A new program is giving Geelong primary school kids a lesson in the dying art of dining etiquette.
About 60 grade five students from Northern Bay P-12 College last week shared a two-course restaurant meal and some stimulating conversation with lawyers and administration staff from national law firm Slater and Gordon.
The Ardoch Youth Foundation organised the event at Gordon Institute of Tafe’s Davidson Restaurant as part of its Etiquette Lunch Program, a project aimed at teaching Geelong kids about manners, conversation, respect and dining etiquette.
Slater and Gordon commercial and project litigation lawyer Michael Harris, whose company is one of the school’s corporate partners, said the youngsters passed with flying colours.
“They all knew their way around a knife and fork and they really soaked up the concept of polite conversation,” Mr Harris said.
Northern Bay College assistant principal Toni Scott said the lunches were a fantastic opportunity for the students to try something new.
“For a lot of these kids, going to a restaurant means a burger at McDonalds,” Ms Scott said.
“This gives them a chance to show off their good manners and engage in adult conversation in a new setting and I think the benefits to the school and to the students are substantial.”
The Etiquette Lunch program was developed by Ardoch education support coordinator Steve D’Giacoma, who last year ran a trial with grade five students from Northern Bay College’s Wexford campus with members of Geelong Central Rotary Club performing the mentoring role.

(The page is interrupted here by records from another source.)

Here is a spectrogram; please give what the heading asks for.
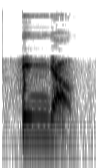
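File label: "tinjau", Indonesian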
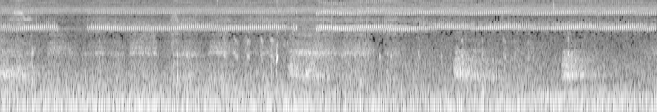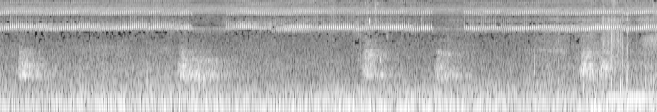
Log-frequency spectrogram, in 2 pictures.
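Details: Repeated short grating croaks from a frog on someone's shoe, coming roughly every one to two seconds through the clip, with a constant shrill insect chorus and low background rumble.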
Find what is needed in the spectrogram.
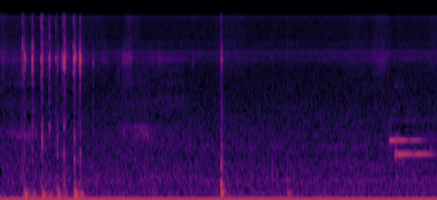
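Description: A quick burst of computer keyboard keystrokes, then one more click about two seconds later. Near the end comes a short two-note chime, stepping down in pitch: the Windows message-box sound.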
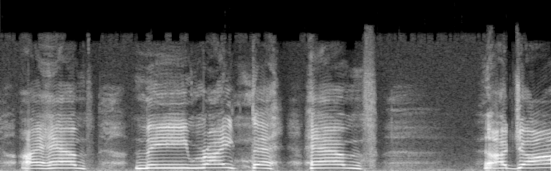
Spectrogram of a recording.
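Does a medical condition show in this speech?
Yes: cerebral palsy.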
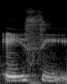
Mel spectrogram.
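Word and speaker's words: Acie: meaning God is my oath then I have AC it's spelled a-c-i-e-a-c a very cool but playful four-letter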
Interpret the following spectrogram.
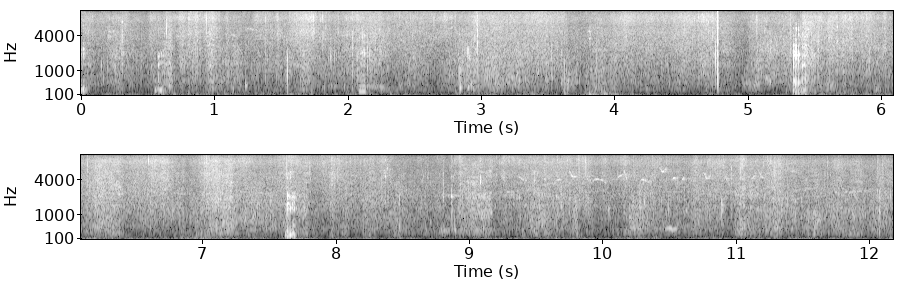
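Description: Red Wattle feeder pigs eating a whole watermelon: wet chewing and crunching of the rind with snuffling at the fruit, and a few sharper cracks, the clearest about five seconds in and again nearly eight seconds in.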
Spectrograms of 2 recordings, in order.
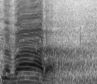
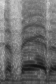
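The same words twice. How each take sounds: First: Nevada said with a broad ah, neh-VAH-da. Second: Nevada said neh-VAD-a, middle a as in cat; flat short a in Nevada. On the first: Preacher showing how he first said Nevada, broad ah. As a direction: stretch the middle of Nevada to VAH. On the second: Preacher correcting himself, Nevada with a flat a. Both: Shown as a demonstration. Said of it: "It's actually said Nevada".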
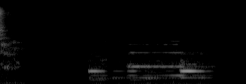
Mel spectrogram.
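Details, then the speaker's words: Samsung LN37A550P3F 37-inch LCD TV (2008) cycling on startup: single startup chime repeating with each failed boot, picture showing stripes and wrong colors, no sound; main-board fault, suspected 47 µF 10 V tantalum capacitor and MP2363 step-down chip. "believe this is our seventh attempt still crazy colors crazy stripes not locked on not quite it's getting very close but still not quite no sound and picture isn't quite right"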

He said the program had proven such a success that six events were arranged for 2012, with northern suburbs primary school students booked in to dine with volunteers from a range of corporate and community organisations.
“By putting these kids into a very adult environment, a restaurant, we’re encouraging them to develop and use a range of social skills that they wouldn’t often get to use,” Mr D’Giacoma said.

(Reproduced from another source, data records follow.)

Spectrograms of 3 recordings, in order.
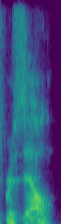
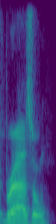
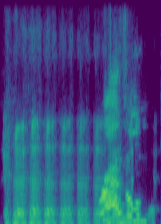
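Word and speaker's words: Brazzell: Uh Chris Brazelle is that his name? Chris Brazelle. Chris Brazzle. Brazil. Well, I mispronounced his name. Brazle.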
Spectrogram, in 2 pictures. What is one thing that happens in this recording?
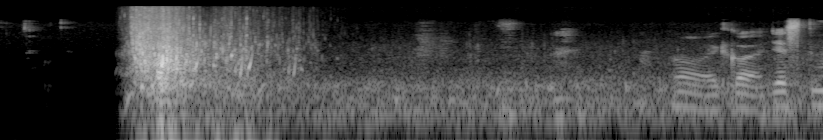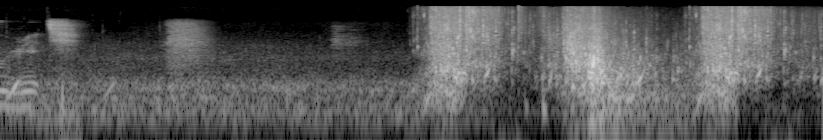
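Water splashes and sloshes as someone swims.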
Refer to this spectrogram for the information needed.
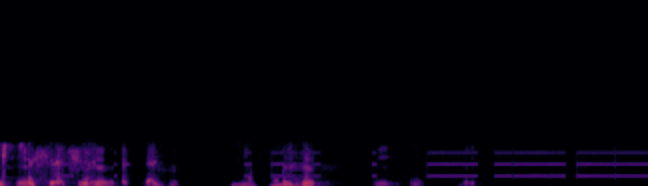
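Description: A person talks briefly, then a run of little electronic beeps follows: about three steady, sustained tones in a row with short gaps, clear, with no talking over them.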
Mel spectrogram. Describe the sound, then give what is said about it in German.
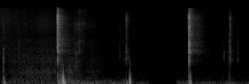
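Two sharp clicks of the piezo igniter of a lighter, each followed by a faint softer tick, separated by a brief pause with no talking. “So klingt es, wenn man ein Feuerzeug mit Piezozünder bedient.”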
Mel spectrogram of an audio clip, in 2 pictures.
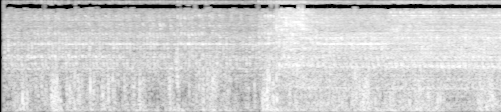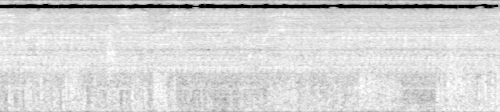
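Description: Compact tractor engine running steadily at idle while its front plow blade is angled from side to side.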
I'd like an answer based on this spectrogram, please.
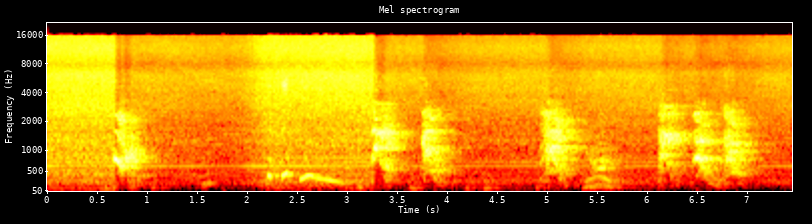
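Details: A pit bull barks at a vacuum cleaner, giving short, harsh barks in uneven bursts with a faint mechanical hum behind.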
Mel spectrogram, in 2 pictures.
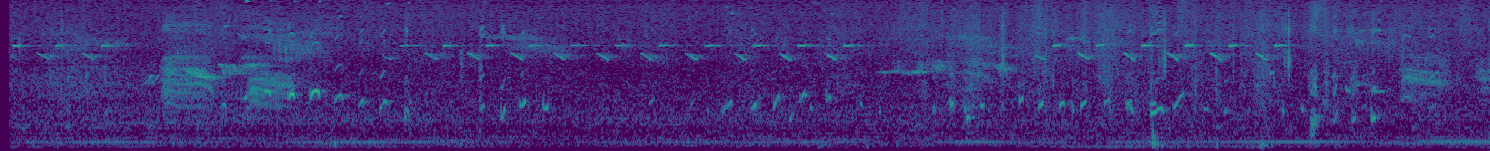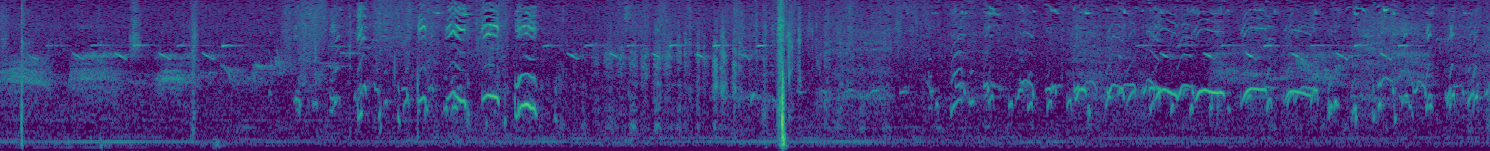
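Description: A litter of four-week-old Belgian Malinois puppies whimpering and squeaking in short, high calls that bend in pitch, louder and more frequent around twenty seconds in and again near the end. A sharp knock sounds once about three-quarters of the way through, over a faint high chirp repeating at an even rate.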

Mr D’Giacoma said the role of the adult volunteers was to encourage them to try something new with their food choices, engage them in conversation and set an example of adult dining etiquette.
“The kids are often a long way out of their comfort zones and kids often use bad behaviour as a strategy to cope with the unfamiliar but that has never proven a problem and they genuinely enjoy the whole experience,” he said.
“From the moment they walk into the restaurant, it is very clear that they are excited to be there and that they have put a lot of effort into learning the social graces and etiquette of dining in public with adults.”